In Discussing Copernicus, Larson writes, “Only by first ignoring all the data or reconceptualizing it could Copernicus reject the geocentric model and infer a radical new structure to the solar system. (And note that this raises a question: How would “big data” have helped? The data was all fit to the wrong model.)”

For Larson, computers can only do calculations, but the key missing ingredient in machine intelligence is the ability to appreciate context, do analysis, and make appropriate inferences.

“Calculation is connecting known dots; applying the rules of algebra, say. The analysis is making sense of the dots, making a leap or guess that explains them — and then, given some insight, using a calculation to test it,” he writes. This is why it is so difficult for computers to identify who “they” are in the sentence.

He provides example after example of sentences with ambiguously defined pronouns. Humans can look at the context of the sentence and instantly understand who the pronoun refers to. Computers lack this analytical inference-making ability and get stuck. It is true that numbers are valuable, but it is not the numbers that actually make information valuable, it is the meaning behind those numbers that actually have sense, like words, if they are just words with random letters then they will be gibberish and nonsense. A computer can only do those tasks with human intervention, and what is programmed for them to do in the first place. He even told his audience, “The ultimate irony is we need human innovation to figure out how to compute, how to make general intelligence on a computer if that’s what we want to do. But make no mistake, the AI we have today is inadequate for that task.”

There’s not a lot had changed since the 2000s on the central inquiry of whether machines could think. Google put into high gear a thought that demonstrated gigantically helpful and amazing for viable AI: that information and human trust signals like HTML connects to site pages give an ideal dataset to business AI advancement. The remainder of the tech world in Silicon Valley and wherever else went with the same pattern, introducing another time of reasonable AI. More established strategies were resigned (however conventional information-based techniques are returning today in half and half frameworks improvement).

The futurists were still, by my lights, talking a sort of technobabble.
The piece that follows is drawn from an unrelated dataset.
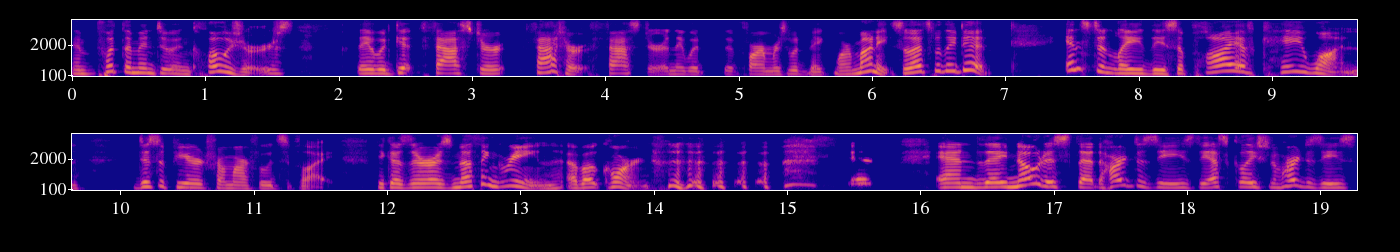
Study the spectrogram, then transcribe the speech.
and put them into enclosures they would get faster fatter faster and they would the farmers would make more money. So that's what they did. Instantly the supply of k1 disappeared from our food supply because there is nothing green about corn. and they noticed that heart disease, the escalation of heart disease,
Furthermore, nothing emerging from Google, Facebook, other huge tech organizations, research labs, or even the public authority truly endorsed the promotion.

We have been living for a long time with computers and even phones that store more data and can recover that data quicker than any human. These gadgets don’t appear to present a lot of danger to us people, so it’s difficult to see the reason why there might be cause for concern.
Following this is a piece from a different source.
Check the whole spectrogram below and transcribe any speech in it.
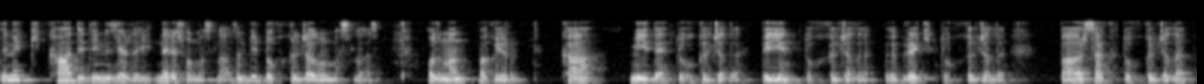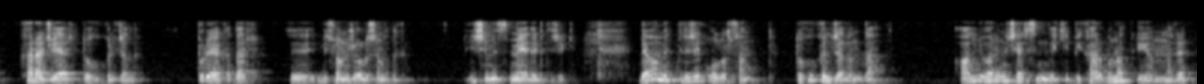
Demek ki K dediğimiz yerde neresi olması lazım? Bir doku kılcal olması lazım. O zaman bakıyorum. K mide doku kılcalı, beyin doku kılcalı, böbrek doku kılcalı, bağırsak doku kılcalı, karaciğer doku kılcalı. Buraya kadar e, bir sonuca ulaşamadık. İşimiz M'de bitecek. Devam ettirecek olursam doku kılcalında alüvarın içerisindeki bikarbonat iyonları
Later on, there will, in any case, be jobs for each man and woman of the future, however, at this point, we will actually see the distinction between a human being and a machine, and see in numerous ways that there are simply things that machines can’t do or duplicate.
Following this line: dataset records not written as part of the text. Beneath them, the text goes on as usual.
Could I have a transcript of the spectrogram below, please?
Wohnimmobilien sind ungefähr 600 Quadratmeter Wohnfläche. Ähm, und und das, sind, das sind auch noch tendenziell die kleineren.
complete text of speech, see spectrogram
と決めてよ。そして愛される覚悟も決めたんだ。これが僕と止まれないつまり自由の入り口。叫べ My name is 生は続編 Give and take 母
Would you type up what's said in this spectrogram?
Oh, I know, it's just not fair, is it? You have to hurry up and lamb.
Erik Larson helps remind us that humans remain exceptional in any case. We are capable of leaps of intuition which develop vaccines (in our case Covid-19 vaccines), of creative insights that better our circumstances in a present chaotic world, of creating deep explanations capable of explaining the deep intricacies of our universe, and all of that is done without a quadrillion amount of data with minimal neural speed.

La perla de toda la humanidad!

Larson, Erik J. Myth of Artificial Intelligence: Why Computers Can’t Think the Way We Do
Harvard University Press 2021
Bostrom, Nick. Superintelligence: paths, dangers, strategies
Oxford University Press 2016

Leave a Reply

Your email address will not be published. Required fields are marked *

Previous post Creating an Artificial Magnetic Field can kickstart the Martian Magnetosphere